Given the dominance of the risk-free rate in Brazil and Mexico a low volatility strategy would be more efficient, whereas higher beta names in Greece and Portugal would be a more prudent use of your beta budgetâ¦provided you have one of course. The essential logic of deploying beta when there are high relative risk premia also applies to sectors and periods as well. In doing so, you may not have any measurable alpha, but your returns should be higher.
In our next article, we will be looking at value as a source of intuitive but potentially risky equity returns.
With many people planning on supplementing their retirement savings by working longer or obtaining part-time jobs, financial advisors may need to take on the role of health and fitness coach to help achieve that outcome. A new study by Merrill Lynch and Age Wave shows that over half of retirees had to retire earlier than planned because of health problemsone in three because of health problems.
Poor healthcare knocks people out of the workforce earlier than they expected or worse, says Andy Sieg, head of global wealth amp; retirement solutions for Bank of America Merrill Lynch.

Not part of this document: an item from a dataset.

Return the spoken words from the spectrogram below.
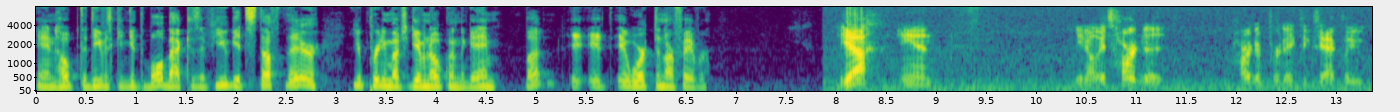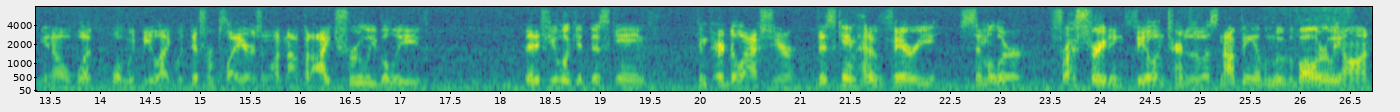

The study, based on responses from over 3,000 respondents, found that 45 percent of retirees actually retired on time or later than expected, while 55 percent had to retire early.
Thinking about health in the planning process is prime time, says David Tyrie is head of retirement amp; personal wealth solutions for Bank of America Merrill Lynch. Investing in your wealth is the best way to improve your wealth.

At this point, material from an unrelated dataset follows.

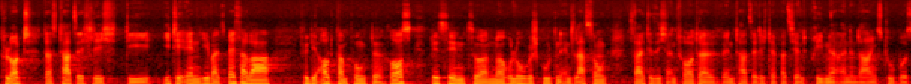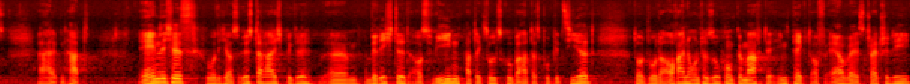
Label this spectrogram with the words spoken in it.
Plot, dass tatsächlich die ITN jeweils besser war für die Outcome-Punkte ROSC bis hin zur neurologisch guten Entlassung zeigte sich ein Vorteil, wenn tatsächlich der Patient primär einen Larynxtubus erhalten hat. Ähnliches wurde hier aus Österreich ähm, berichtet, aus Wien. Patrick Sulzgruber hat das publiziert. Dort wurde auch eine Untersuchung gemacht, der Impact of Airways Tragedy.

The study found that while 29 percent of baby boomers are proactively taking charge of their health and healthcare finances, 32 percent fall into the challenged and confused category, struggling with heath issues and worrying about the impact of their illnesses on their financial future.
Were in an environment now where, in many cases, its overwhelming and confusing, Tyrie says. Even among people over 50 years of age who have a financial advisor (22 percent of the population), 59 percent have never discussed healthcare costs with their advisor, says Ken Dychtwald, President and CEO of Age Wave.
According to the study, healthcare costs are the greatest retirement financial concern (41 percent.) And thats true even among wealthy Boomers. About 60 percent of investors over 50 with more than $5 million in investable assets cited not being able to afford healthcare costs as their biggest fear.